Tree poaching from public forests increasing in B.C. as lumber hits record prices

Prices for B.C. softwood lumber reached $1,600 for 1,000 board feet compared with about $300 a year ago

The warm weather means time for a camping trip, or at least an excursion into nature. How much do you know about camps and camping-related facts? (John Arendt - Summerland Review)
QUIZ: Are you ready to go camping?

How many camp and camping-related questions can you answer?

On Friday, May 14 at Meadow Gardens Golf Club in Pitt Meadows, Michael Caan joined a very elite club of golfers who have shot under 60 (Instagram)
Crowds at English Bay were blasted with a large beam of light from an RCMP Air-1 helicopter on Friday, May 14. THE CANADIAN PRESS/Marc Grandmaison
Police enlist RCMP helicopter to disperse thousands crowded on Vancouver beach

On Friday night, police were witness to ‘several thousand people staying well into the evening’

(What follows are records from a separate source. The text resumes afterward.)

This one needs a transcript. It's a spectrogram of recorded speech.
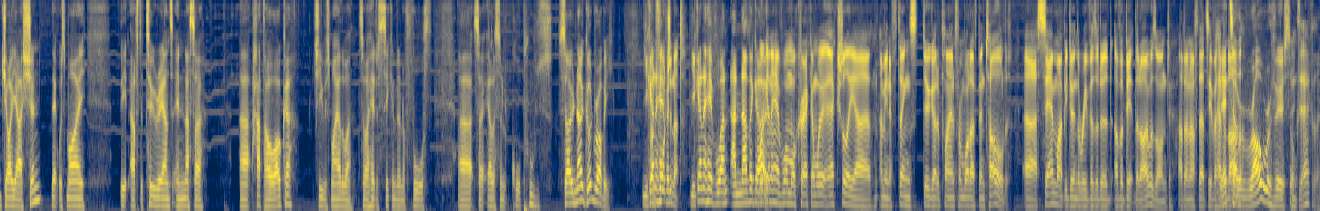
Jiyai Shin. That was my bet after two rounds. And Nasa uh, Hataoka, she was my other one. So I had a second and a fourth. Uh, so Allisen Corpuz. So no good, Robbie. You're going to have an- you're going to have one another go. We're going to have one more crack, and we're actually, uh, I mean, if things do go to plan from what I've been told, uh, Sam might be doing the revisited of a bet that I was on. I don't know if that's ever happened That's a either. role reversal. Exactly.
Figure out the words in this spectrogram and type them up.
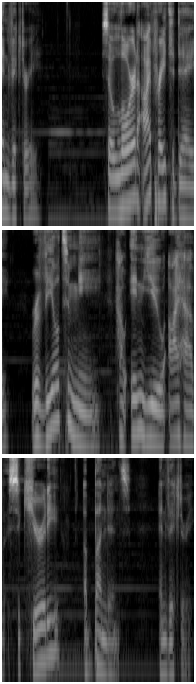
and victory. So, Lord, I pray today, reveal to me how in you I have security, abundance, and victory.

Sinikka Gay Elliott was reported missing on Salt Spring Island on Wednesday, May 12. (Courtesty Salt Spring RCMP)
Body of UBC professor found on Salt Spring Island, no foul play suspected

Sinikka Elliott taught sociology at the university

The first Black judge named to the BC Supreme Court, Selwyn Romilly, was handcuffed at 9:15 a.m. May 14 while walking along the seawall. (YouTube/Screen grab)
Police apologize after wrongly arresting B.C.’s first Black Supreme Court Justice

At 81 years old, the retired judge was handcuffed in public while out for a walk Friday morning

Queen Elizabeth II and Clive Holland, deputy commonwealth president of the Royal Life Saving Society, top left, virtually present Dr. Steve Beerman, top right, with the King Edward VII Cup for his drowning-prevention work. Tanner Gorille and Sarah Downs were honoured with Russell Medals for their life-saving resuscitation. (Buckingham Palace photo)
Queen presents Vancouver Island doctor with award for global drowning prevention

Dr. Steve Beerman receives Royal Life Saving Society’s King Edward VII Cup at virtual ceremony

Most Read